  20. Blood parasites in North American waterfowl

    Science.gov (United States)

    Herman, C.M.

    1968-01-01

    One thing seems to stand out in the overall knowledge we have of the blood parasites of waterfowl, as previously noted by Herman and Wehr, (1954): the greatest potential of losses is in the younger age groups, usually those birds 5-10 weeks old. In Leucocytozoon infections, death occurs as early as the first or second week of the bird's life. As a conclusion to this presentation, I wish to emphasize that there are many gaps in our knowledge of these parasites and that the answers are to be obtained by further studies in the young birds. Data obtained from studies of birds shot by hunters or from specimens taken during fall or winter banding operations can be expected to be far less rewarding and significanf than studies of goslings and ducklings. We need much more knowledge of these parasites and their vectors and other relationships before we can develop management procedures to combat or contain them. It will require many more studies in depth to achieve this goal, but the facts are there waiting to be uncovered.

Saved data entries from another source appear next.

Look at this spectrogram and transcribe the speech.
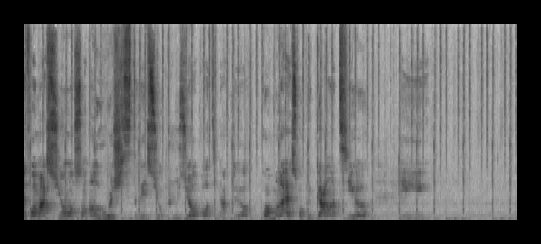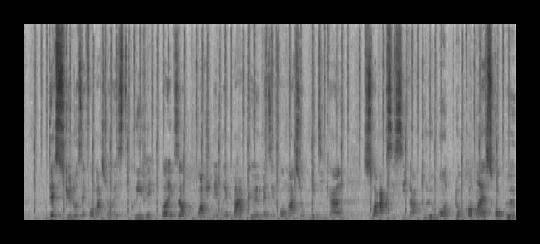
informations sont enregistrées sur plusieurs ordinateurs, comment est-ce qu'on peut garantir et est-ce que nos informations restent privées. Par exemple, moi, je n'aimerais pas que mes informations médicales soient accessibles à tout le monde. Donc, comment est-ce qu'on peut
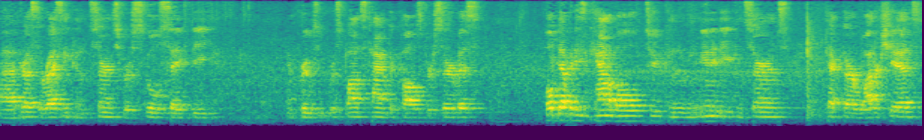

These parasites will have to be regulated along with breeding habitat, hunter take, and other factors that all add up to maintenance and management of waterfowl.